Vaccine passports are not a new idea. Vaccine cards have long been the go-to for frequent international travelers. The cards, also known as “international certificates of vaccination or prophylaxis,” are typically a yellow paper showing a person’s vaccinations. Some places require proof of vaccination against illnesses like yellow fever or tuberculosis. In January, President Joe Biden directed agencies to assess the feasibility of linking COVID-19 vaccinations to vaccine cards and digitizing them.
A senior adviser to the White House coronavirus team, Andy Slavitt said on Monday, according to US News, that the government ought not to create such a passport or hold that kind of data on its citizens, but the Biden administration has decided to will provide guidance to the private sector on the topic. Slavitt, the Acting Administrator of the Centers for Medicare and Medicaid Services, described the ideal COVID-19 passport as “free, equitable, secure, accessible in multiple languages and available both digitally and on paper,” but experts wonder whether a coronavirus vaccine passport needs to be different from the already existing vaccine card system.

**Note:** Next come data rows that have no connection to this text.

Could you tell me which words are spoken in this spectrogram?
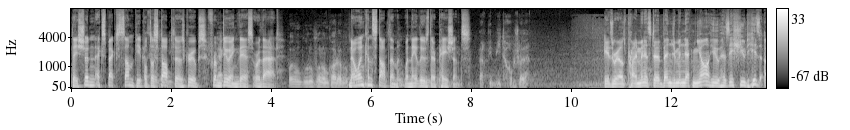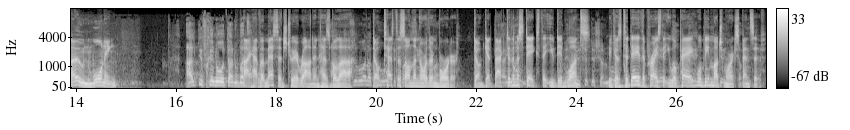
They shouldn't expect some people to stop those groups from doing this or that. No one can stop them when they lose their patience. Israel's Prime Minister Benjamin Netanyahu has issued his own warning. I have a message to Iran and Hezbollah. Don't test us on the northern border. Don't get back to the mistakes that you did once, because today the price that you will pay will be much more expensive.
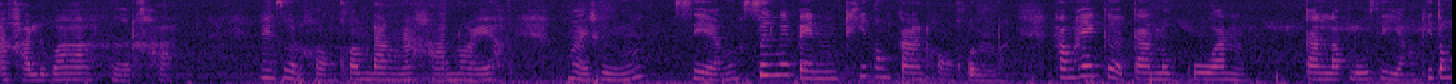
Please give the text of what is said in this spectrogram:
นะคะ หรือว่าเฮิร์ตค่ะ ในส่วนของความดังนะคะน้อย หมายถึง เสียงซึ่งไม่เป็นที่ต้องการของคนทำให้เกิดการรบกวน การรับรู้เสียงที่ต้อง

Henry Raymond, an epidemiologist and associate professor at the Rutgers School of Public Health, says: “I honestly don’t think there’s a need for it to be a separate thing”, adding that the vaccine is not a free pass to ditch the mask. Scientists are still trying to understand whether vaccinated people can become infected asymptomatically and transmit the virus to others. The scope of such a vaccination system; whether it will be used. Brinkwire Brief News.